WORK INSTRUCTION: With the pictures removed, reproduce exactly the lines from the one that contains "I need the words" through the last line of the entries below.

RECORDS TO PROCESS:
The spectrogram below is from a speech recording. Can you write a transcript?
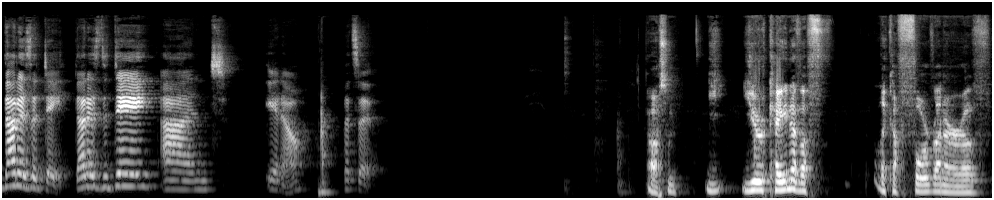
that is a day that is the day and you know that's it Awesome. You're kind of a like a forerunner of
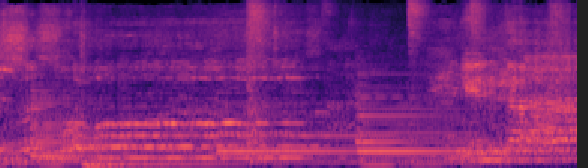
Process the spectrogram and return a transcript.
is a hope in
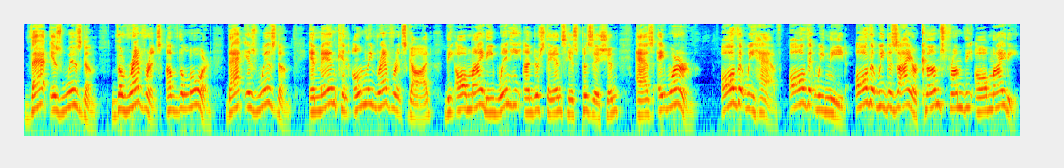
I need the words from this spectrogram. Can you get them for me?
that is wisdom the reverence of the Lord. That is wisdom. And man can only reverence God, the Almighty, when he understands his position as a worm. All that we have, all that we need, all that we desire comes from the Almighty.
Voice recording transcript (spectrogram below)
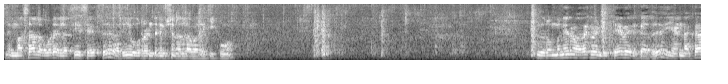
இந்த மசாலாவோட எல்லாத்தையும் சேர்த்து அதையும் ஒரு ரெண்டு நிமிஷம் நல்லா வதக்கிக்குவோம். இது ரொம்ப நேரம் வதக்க வேண்டிய தேவை இருக்காது. ஏன்னாக்கா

TASK RESULT:
I need the words from this spectrogram. Can you get them for me?
that is wisdom the reverence of the Lord. That is wisdom. And man can only reverence God, the Almighty, when he understands his position as a worm. All that we have, all that we need, all that we desire comes from the Almighty.
Voice recording transcript (spectrogram below)
இந்த மசாலாவோட எல்லாத்தையும் சேர்த்து அதையும் ஒரு ரெண்டு நிமிஷம் நல்லா வதக்கிக்குவோம். இது ரொம்ப நேரம் வதக்க வேண்டிய தேவை இருக்காது. ஏன்னாக்கா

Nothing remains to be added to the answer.